In this case the material fact was the concentration of alcohol in the appellant's body at the time he was arrested while driving, which was 3:05 a.m. (1) About two hours later the defendant gave two samples of his breath, a few minutes apart, for testing. (2) The testing instrument reported his alcohol concentration as being 0.196 in the first sample and 0.193 in the second. (3) George McDougall was asked what the range of alcohol concentration of "a male" would have been when he was arrested if he had stopped drinking at least two hours earlier. (4) McDougall answered:
I believe that the high side would have been somewhere around a .04 higher than that, which would be a 0.23 and then his body would have eliminated the equivalent of two drinks during those two hours. On the low side, his body could have absorbed two or three drinks and as much as a .04 or a .06, reached a peak and either maintained that level or decreased a little bit until the time of arrest, which would make him, I guess, at the low side of a .13. So I would say somewhere between a .13 and a .23. (5)
He explained that "he would need to know his body weight" to know how much alcohol was in the male's system when he was tested. He said he could conceive that the male could have had an alcohol concentration below 0.10 at the time he was stopped if "just before he was stopped he chug-a-lugged a lot of hard liquor, hard alcohol." To say how much alcohol, he would need to know the male's body weight. (6)
On cross-examination he agreed that, because he lacked several pieces of information, the breath test in this case did not tell the defendant's alcohol level at the time he was driving. (7) He did not observe the defendant's driving or his drinking or whether he had had anything to eat, and he did not know the defendant's weight. (8) He agreed that he did not know when "the peak of the [defendant's] blood alcohol absorption/elimination occurred," that he could give a better answer if he knew that fact, and that his opinion was "based upon some assumptions about absorption and elimination rates," which varied among individuals. (9) He also admitted that his opinion was based on "a normal drinking pattern," and that he did not know the defendant's drinking pattern. (10)
Q. So that range is based upon an assumption that doesn't apply to Mr. Mata, is that correct?
A. It may not, yes, sir.
Q. So that range that we have there may not be his range?
A. That is possible, yes.
Q. This is a hypothetical based upon your person, the average person?
A. Yes. (11)
All of the testimony that I have mentioned was given to the jury. It also should be noted that, outside the presence of the jury when the district court was considering the admissibility of McDougall's testimony, the defense counsel asked similar questions, concluding with these:
Q. So your hypothetical has to deal with an average person or a reasonable person and not specifically with my client?
A. With a reasonable possibility of drinking, yes.
Q. What you consider are the reasonable possibilities of drinking?
A. Exactly. (12)

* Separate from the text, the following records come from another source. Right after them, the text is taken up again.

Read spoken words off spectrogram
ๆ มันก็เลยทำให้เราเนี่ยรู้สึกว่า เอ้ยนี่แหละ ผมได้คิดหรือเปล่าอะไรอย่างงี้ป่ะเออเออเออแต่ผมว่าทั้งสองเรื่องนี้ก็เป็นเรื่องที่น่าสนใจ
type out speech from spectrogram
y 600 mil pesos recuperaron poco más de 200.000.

I have set forth these details because, in my view, they determine the outcome of this case, in which the witness's qualifications are not challenged and in which his testimony clearly referred to a hypothetical or average person. I do not think the trial court abused its discretion in finding that such general testimony would "assist the trier of fact to understand the evidence or to determine a fact in issue," Tex. R. Evid. 702. The jury was given general information about alcohol concentration's varying over time as alcohol is introduced, absorbed, metabolized, and eliminated; about the usual speed with which this may happen in an average person; and about the fact that these processes vary among individuals and in response to the behaviors that accompany the drinking.
The case might be different if the witness had expressed an opinion about the defendant's blood alcohol, or if his qualifications had been challenged. Of course I express no view about such questions.

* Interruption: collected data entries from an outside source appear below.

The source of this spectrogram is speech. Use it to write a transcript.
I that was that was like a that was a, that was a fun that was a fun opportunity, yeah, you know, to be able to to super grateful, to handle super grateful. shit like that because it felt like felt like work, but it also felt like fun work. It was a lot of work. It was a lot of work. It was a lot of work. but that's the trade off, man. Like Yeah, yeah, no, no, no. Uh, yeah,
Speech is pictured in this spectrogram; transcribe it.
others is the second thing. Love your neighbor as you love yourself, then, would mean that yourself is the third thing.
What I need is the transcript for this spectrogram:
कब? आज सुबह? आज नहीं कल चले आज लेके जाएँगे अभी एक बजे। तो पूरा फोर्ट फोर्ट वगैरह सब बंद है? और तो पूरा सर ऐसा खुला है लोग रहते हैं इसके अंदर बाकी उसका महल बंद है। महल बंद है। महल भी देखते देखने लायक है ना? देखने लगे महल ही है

I would affirm the judgments below.
Delivered June 6, 2001.
1. 2. 3. Testimony of George Allen McDougal, Jr., 233. Alcohol concentration is "the number of
grams of ethyl alcohol that are found in 210 liters of the vapor being analyzed." 4. "A male blows a .193 two hours after they were stopped, two hours after we know at
least that they had stopped drinking two hours prior. Can you give us a range as to what his
alcohol concentration would have been at the time he was stopped?" 5. 6. 7. 8. 9. 10. 11. 12.
1.See Testimony of Kenneth Wayne Thompson, 3 Reporter's Record (hereinafter "RR") at 146, 189.
2.See Testimony of Arnold Santos, 3 RR192, 195, 196.
3. Testimony of George Allen McDougal, Jr., 233. Alcohol concentration is "the number of grams of ethyl alcohol that are found in 210 liters of the vapor being analyzed."Id. at 232.
4. "A male blows a .193 two hours after they were stopped, two hours after we know at least that they had stopped drinking two hours prior. Can you give us a range as to what his alcohol concentration would have been at the time he was stopped?"Id. at 257.
7.Id. at 264.
9.Id. at 270.
10.Id. at 295.
11.Id. at 296.
12.Id. at 252.